» **The problem**:
In the entries below, repeat only the lines between those holding "I need you to" and "write down speech shown in spectrogram", inclusive. Leave pictures out.

» **Extracted material**:

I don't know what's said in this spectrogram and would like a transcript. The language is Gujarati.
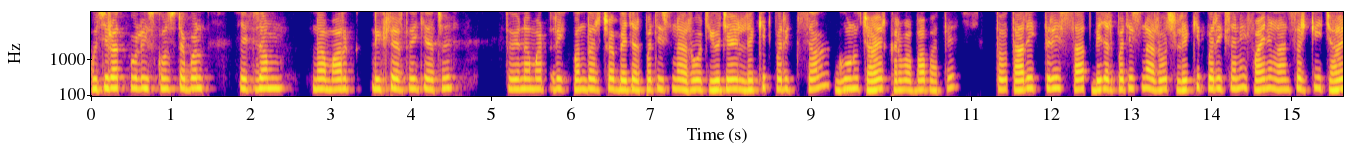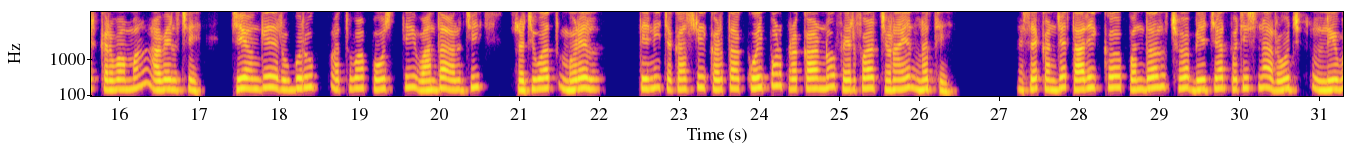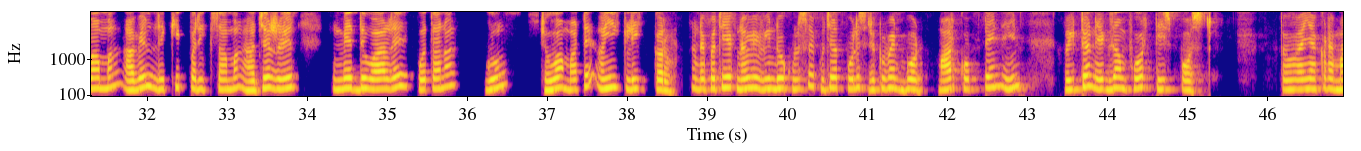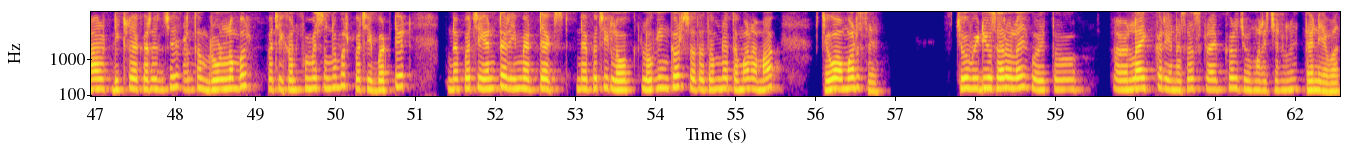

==

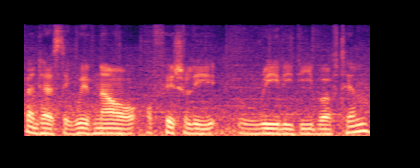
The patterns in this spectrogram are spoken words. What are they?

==

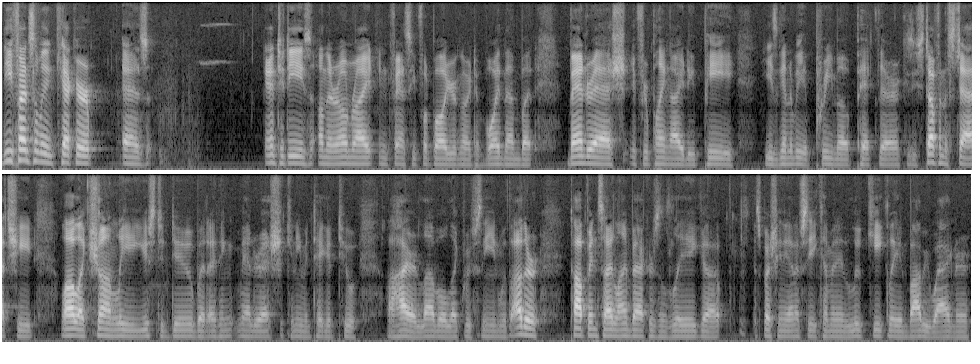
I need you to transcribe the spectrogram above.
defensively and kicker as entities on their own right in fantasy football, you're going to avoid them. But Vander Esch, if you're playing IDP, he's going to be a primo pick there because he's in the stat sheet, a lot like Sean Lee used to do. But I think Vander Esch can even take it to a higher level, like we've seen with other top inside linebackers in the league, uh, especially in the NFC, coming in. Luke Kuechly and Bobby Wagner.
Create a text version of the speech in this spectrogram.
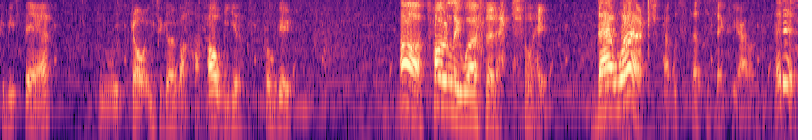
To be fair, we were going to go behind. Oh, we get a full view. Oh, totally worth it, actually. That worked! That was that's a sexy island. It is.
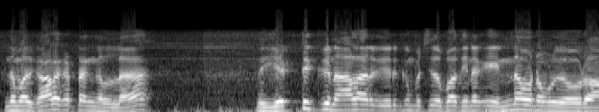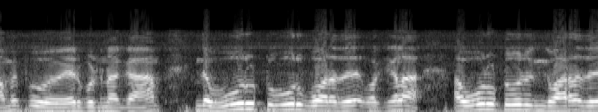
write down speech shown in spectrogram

» **Answer for the task**:
I need you to transcribe the spectrogram above.
defensively and kicker as entities on their own right in fantasy football, you're going to avoid them. But Vander Esch, if you're playing IDP, he's going to be a primo pick there because he's in the stat sheet, a lot like Sean Lee used to do. But I think Vander Esch can even take it to a higher level, like we've seen with other top inside linebackers in the league, uh, especially in the NFC, coming in. Luke Kuechly and Bobby Wagner.
Create a text version of the speech in this spectrogram.
To be fair, we were going to go behind. Oh, we get a full view. Oh, totally worth it, actually. That worked! That was that's a sexy island. It is.
write down speech shown in spectrogram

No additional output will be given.